For decades, that requirement meant patent owners would have had to show that defendants had some sort of connection to a place like Tyler, Tex. before they could begin lawsuits there. But in 1990, an appeals court reinterpreted the law to mean even a minimum contact, such as a web presence, would suffice for patent owners to establish a venue. As a result, the Eastern District of Texas saw an eye-popping 44% of all patent cases in the country land on its docket.
According to Dennis Crouch, a well-known patent law professor, the Supreme Court will almost surely reverse the lower court, and reinstate the original meaning of the law. In a blog post titled “Goodbye E.D. Texas as a Major Venue,” Crouch writes:
If the Supreme Court does indeed restore the old venue rules, it will be left to determine where many of these patent cases take place instead.

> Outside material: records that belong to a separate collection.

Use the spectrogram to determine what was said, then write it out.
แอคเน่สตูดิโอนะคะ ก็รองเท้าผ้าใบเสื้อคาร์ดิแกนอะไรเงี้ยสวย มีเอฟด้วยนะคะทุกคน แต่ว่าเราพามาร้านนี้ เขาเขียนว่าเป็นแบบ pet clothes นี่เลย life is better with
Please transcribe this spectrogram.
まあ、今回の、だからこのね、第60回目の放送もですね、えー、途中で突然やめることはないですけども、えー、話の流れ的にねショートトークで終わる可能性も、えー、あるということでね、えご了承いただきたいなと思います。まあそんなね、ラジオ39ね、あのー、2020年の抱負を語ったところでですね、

Doug Kline, who leads an intellectual property team at the law firm Goodwin, predicts a lot of the cases will end up in Delaware instead, where many firms are incorporated, and where a lot of the country’s commercial litigation already occurs.
In an interview with Fortune, Kline also said it is likely the Supreme Court will change the venue rules, partly because it decided to hear the case in the first place, and because it regularly overturns the appeals court in question.

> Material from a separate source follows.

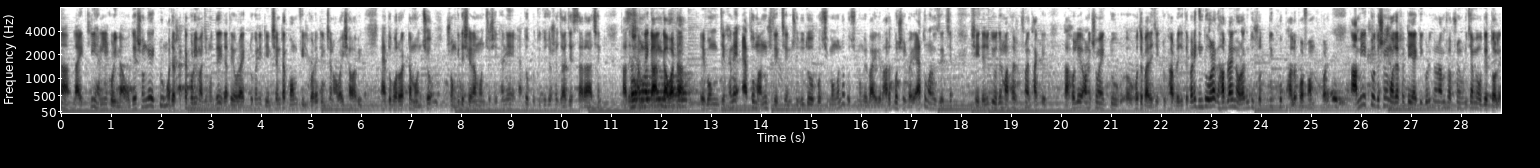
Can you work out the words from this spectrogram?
না লাইটলি হ্যান্ডেল করি না। ওদের সঙ্গে একটু মজা ঠাট্টা করি মাঝে মধ্যে যাতে ওরা একটুখানি টেনশনটা কম ফিল করে। টেনশন হওয়াই স্বাভাবিক। এত বড় একটা মঞ্চ সঙ্গীতের সেরা মঞ্চ সেখানে এত প্রতিতযশা জাজেস তারা আছেন তাদের সামনে গান গাওয়াটা এবং যেখানে এত মানুষ দেখছেন শুধু তো পশ্চিমবঙ্গ না পশ্চিমবঙ্গের বাইরে ভারতবর্ষের বাইরে এত মানুষ দেখছেন সেইটা যদি ওদের মাথায় সবসময় থাকে তাহলে অনেক সময় একটু হতে পারে যে একটু ঘাবড়ে যেতে পারে কিন্তু ওরা ঘাবড়ায় না ওরা কিন্তু সত্যি খুব ভালো পারফর্ম করে। আমি একটু ওদের সঙ্গে মজার ঠাট্টাই একই করি কারণ আমি সবসময় বলেছি আমি ওদের দলে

For the Texas towns that have grown accustomed to a steady stream of out-of-town patent lawyers, a change in ruling would be a blow. But it would not be a surprising one given how the Eastern District of Texas has been under fire for years, not least because one of the judges who helped make it a hotbed of patent lawsuits stepped down from the bench to join his son’s law firm—a firm that specialized in patent troll lawsuits. The towns have also benefited from lavish gifts, such a new ice-skating rink paid for by Samsung, as companies with cases before the courts sought to ingratiate themselves with local juries.

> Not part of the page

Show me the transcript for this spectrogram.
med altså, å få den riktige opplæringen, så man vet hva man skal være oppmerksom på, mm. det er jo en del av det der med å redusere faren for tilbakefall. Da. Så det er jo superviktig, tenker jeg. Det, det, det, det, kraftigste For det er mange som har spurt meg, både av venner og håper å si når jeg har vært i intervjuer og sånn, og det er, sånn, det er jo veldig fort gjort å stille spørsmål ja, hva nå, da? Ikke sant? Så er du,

The Supreme Court’s decision to take the Kraft case comes after members of Congress unsuccessfully sought to pass a law earlier this year titled the Venue Act, which would have likewise curtailed the role of East Texas in patent cases.